*WHAT THE TASK ASKS*
Search the data for the string "fake" and copy each line in which it appears.

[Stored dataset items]

.....

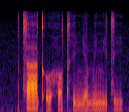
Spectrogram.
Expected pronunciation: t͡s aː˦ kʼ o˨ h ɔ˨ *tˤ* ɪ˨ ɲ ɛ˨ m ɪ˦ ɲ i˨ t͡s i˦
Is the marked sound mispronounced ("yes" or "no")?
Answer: yes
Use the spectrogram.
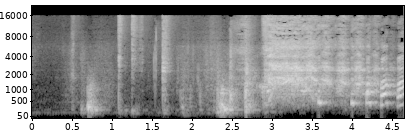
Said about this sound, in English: Garage. Garage. She will open the door like that. Open like that. Slam it. This is what she did.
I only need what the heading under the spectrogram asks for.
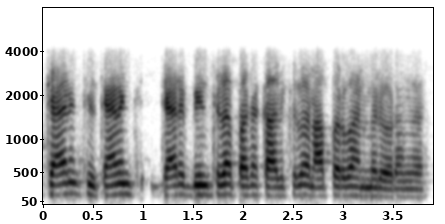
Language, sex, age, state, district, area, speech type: Tamil, male, 18-30, Tamil Nadu, Ranipet, rural, conversation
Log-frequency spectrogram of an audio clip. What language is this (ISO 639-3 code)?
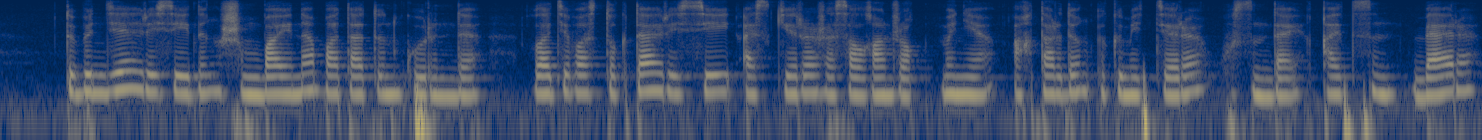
kaz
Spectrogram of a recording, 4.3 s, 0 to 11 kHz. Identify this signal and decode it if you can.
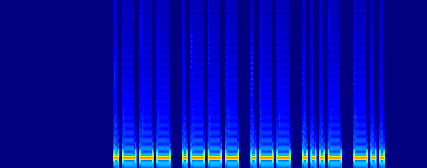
Morse code, heard as a keyed tone, about 27 wpm, 700 Hz. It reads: JJWVD
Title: Code Groups - 5 Letters - 28wpm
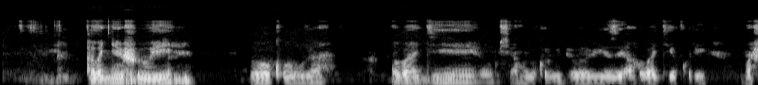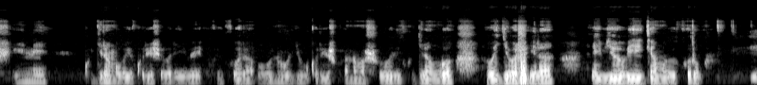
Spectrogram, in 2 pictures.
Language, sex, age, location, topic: Kinyarwanda, male, 18-24, Musanze, education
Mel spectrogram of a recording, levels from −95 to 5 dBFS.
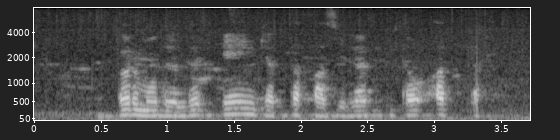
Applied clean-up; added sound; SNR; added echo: none; Motor vehicle (road) / Rain; 20 dB; none.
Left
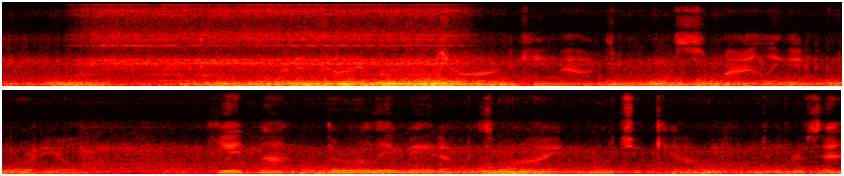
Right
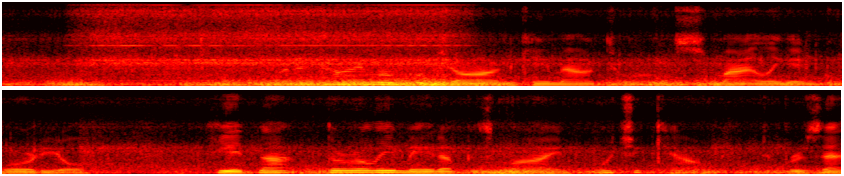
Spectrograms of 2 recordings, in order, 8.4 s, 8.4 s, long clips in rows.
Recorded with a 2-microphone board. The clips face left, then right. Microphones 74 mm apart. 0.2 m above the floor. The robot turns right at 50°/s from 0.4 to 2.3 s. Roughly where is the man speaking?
Behind.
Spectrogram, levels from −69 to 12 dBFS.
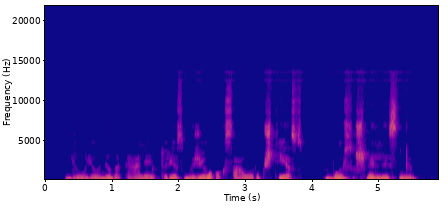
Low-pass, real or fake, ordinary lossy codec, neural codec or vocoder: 14.4 kHz; real; MP3, 96 kbps; none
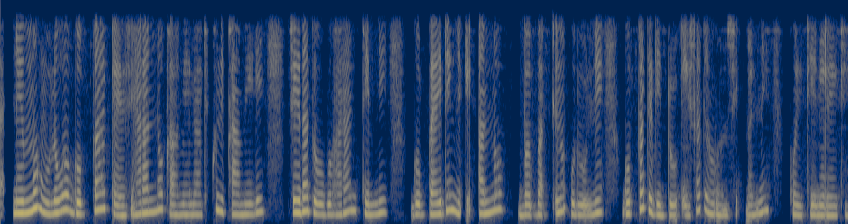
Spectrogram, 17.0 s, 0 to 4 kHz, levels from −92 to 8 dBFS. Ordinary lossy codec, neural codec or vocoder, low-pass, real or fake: AAC, 32 kbps; codec, 44.1 kHz, 1.7 kbps, Pupu-Codec; 3.6 kHz; fake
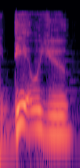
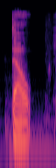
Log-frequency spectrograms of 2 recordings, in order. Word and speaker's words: doubt: 即管同大家讲一讲，最常见到我哋成日都讲 silent letter 嘅例子咧，就系我哋怀疑 doubt，好怀疑一件事，中间个 b 咧，我哋系唔需要读出嚟，所以我哋唔读成 doubt。 Doubt 当是好像 out 的 out 一个 d 在前面就是个 doubt、 okay?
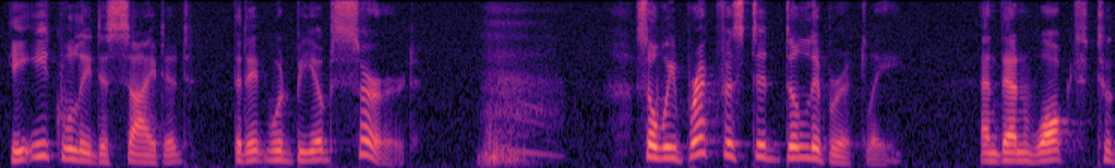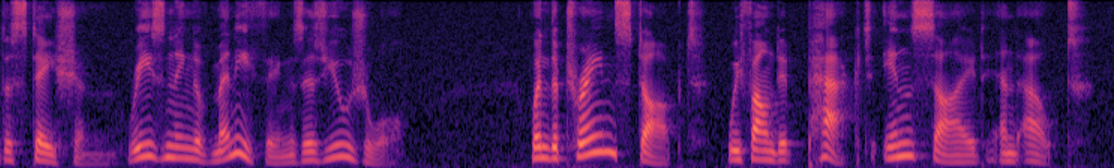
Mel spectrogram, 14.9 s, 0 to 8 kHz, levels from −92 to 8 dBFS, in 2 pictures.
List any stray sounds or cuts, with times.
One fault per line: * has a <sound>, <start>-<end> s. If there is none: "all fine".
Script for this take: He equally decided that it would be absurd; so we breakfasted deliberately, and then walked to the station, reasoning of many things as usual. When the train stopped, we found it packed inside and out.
* has a sigh, 3.2-3.8 s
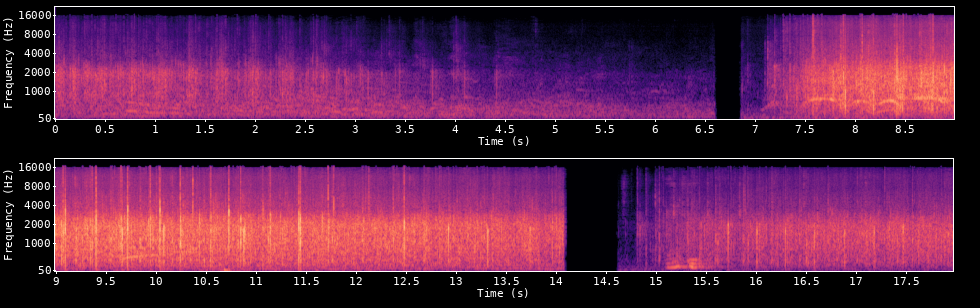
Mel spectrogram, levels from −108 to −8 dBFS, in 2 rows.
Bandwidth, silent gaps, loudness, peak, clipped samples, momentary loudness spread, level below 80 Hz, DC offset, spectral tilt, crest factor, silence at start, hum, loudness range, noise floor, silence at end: 17 kHz; 6.61-6.84 s, 14.10-14.60 s; -25 LUFS; 0 dBFS; under 0.1%; 23 LU; -62 dBFS; under 0.1%; -1 dB/octave; 30 dB; 0 s; none; 21 LU; -60 dBFS; 0 s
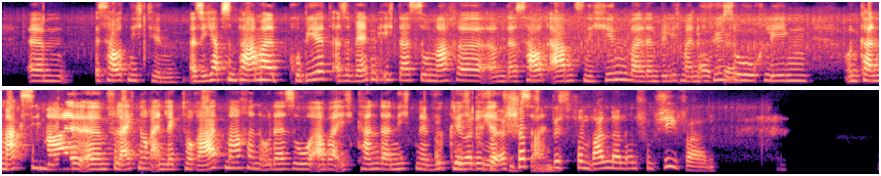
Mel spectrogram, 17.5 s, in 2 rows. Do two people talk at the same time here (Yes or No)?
Yes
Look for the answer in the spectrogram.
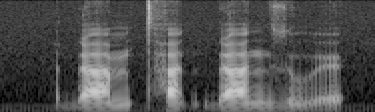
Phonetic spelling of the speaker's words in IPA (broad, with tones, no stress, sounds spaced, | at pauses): ɗ a˨˦ m t̪ʰ a̰˧˨ n ɗ a˧ n z u˧˩˨ ə̯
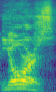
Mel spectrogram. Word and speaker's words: yaws: It's spelled yaws, but everywhere I heard it, mostly because it was British people talking yeah. yours. They called it yours.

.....

*EXPECTED ANSWER*
Low-pass, real or fake, ordinary lossy codec, neural codec or vocoder: 14.4 kHz; real; MP3, 96 kbps; none
Spectrogram, 17.0 s, 0 to 4 kHz, levels from −92 to 8 dBFS. Ordinary lossy codec, neural codec or vocoder, low-pass, real or fake: AAC, 32 kbps; codec, 44.1 kHz, 1.7 kbps, Pupu-Codec; 3.6 kHz; fake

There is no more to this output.